Translations of Sappho by Michael R. Burch

Sappho, fragment 58

Pain
drains
me
to
the
last
drop
.

–translation by Michael R. Burch

 

Sappho, fragment 155

A short revealing frock?
It’s just my luck
your lips were made to mock!

(Pollux wrote: “Sappho used the word beudos [Βεῦδοσ] for a woman’s dress, a kimbericon, a kind of short transparent frock.”)

–loose translation by Michael R. Burch

 

Sappho, fragment 156

She keeps her scents
in a dressing-case.
And her sense?
In some undiscoverable place.

(Phrynichus wrote: “Sappho calls a woman’s dressing-case, where she keeps her scents and such things, grutê [γρύτη].”)

–loose translation by Michael R. Burch

 

Sappho, fragment 47

Eros harrows my heart:
wild winds whipping desolate mountains,
uprooting oaks.

–loose translation by Michael R. Burch

 

Sappho, fragment 50

Eros, the limb-shatterer,
rattles me,
an irresistible
constrictor.

–loose translation by Michael R. Burch

 

Sappho, fragment 22

That enticing girl’s clinging dresses
leave me trembling, overcome by happiness,
as once, when I saw the Goddess in my prayers
eclipsing Cyprus.

–loose translation by Michael R. Burch

 

 

Michael R. Burch, founder of The HyperTexts, lives in Nashville, Tennessee with his wife Beth, their son Jeremy, and three outrageously spoiled puppies. His poems, epigrams, translations, essays, articles, reviews, short stories, puns, jokes and letters have appeared more than 5,000 times in publications which include TIME, USA Today, The Hindu, BBC Radio 3, CNN.com, Daily Kos, The Washington Post, Light Quarterly, The Lyric, Measure, Writer’s Digest—The Year’s Best Writing, The Best of the Eclectic Muse, Unlikely Stories and hundreds of other literary journals, websites and blogs.
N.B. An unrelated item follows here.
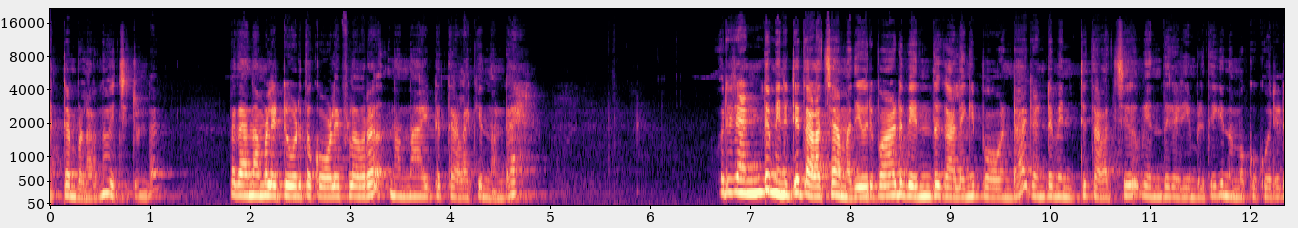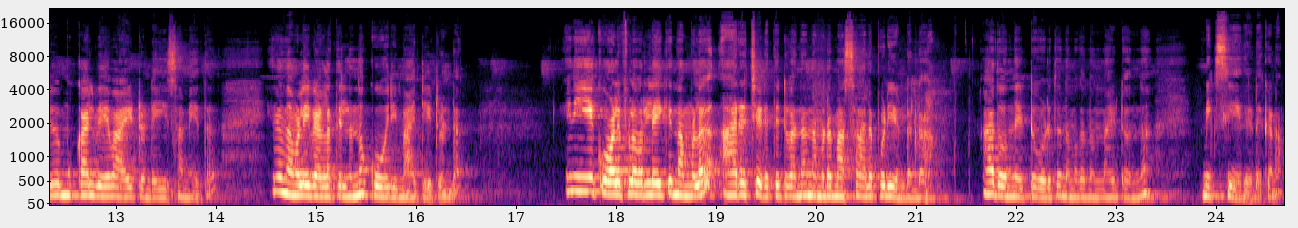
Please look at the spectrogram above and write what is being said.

He has two published books, Violets for Beth (White Violet Press, 2012) and O, Terrible Angel (Ancient Cypress Press, 2013).

Athenian Epitaphs by Michael R. Burch

Mariner, do not ask whose tomb this may be,
but go with good fortune: I wish you a kinder sea.

—Michael R. Burch, after Plato (?)

 

Does my soul abide in heaven, or hell?
Only the sea gulls
in their high, lonely circuits may tell.

—Michael R. Burch, after Glaucus

 

Passerby,
tell the Spartans we lie
here, dead at their word,
obedient to their command.
Have they heard?
Do they understand?

—Michael R. Burch, after Simonides

 

He lies in state tonight: great is his Monument!
Yet Ares cares not, neither does War relent.

—Michael R. Burch, after Anacreon

 

 

These are taken from epitaphs placed on gravestones and monuments by the ancient Greeks in remembrance of their dead. The first two selections were previously published by Brief Poems.

 

 

Michael R. Burch, founder of The HyperTexts, lives in Nashville, Tennessee with his wife Beth, their son Jeremy, and three outrageously spoiled puppies. His poems, epigrams, translations, essays, articles, reviews, short stories, puns, jokes and letters have appeared more than 5,000 times in publications which include TIME, USA Today, The Hindu, BBC Radio 3, CNN.com, Daily Kos, The Washington Post, Light Quarterly, The Lyric, Measure, Writer’s Digest—The Year’s Best Writing, The Best of the Eclectic Muse, Unlikely Stories and hundreds of other literary journals, websites and blogs. He has two published books, Violets for Beth (White Violet Press, 2012) and O, Terrible Angel (Ancient Cypress Press, 2013).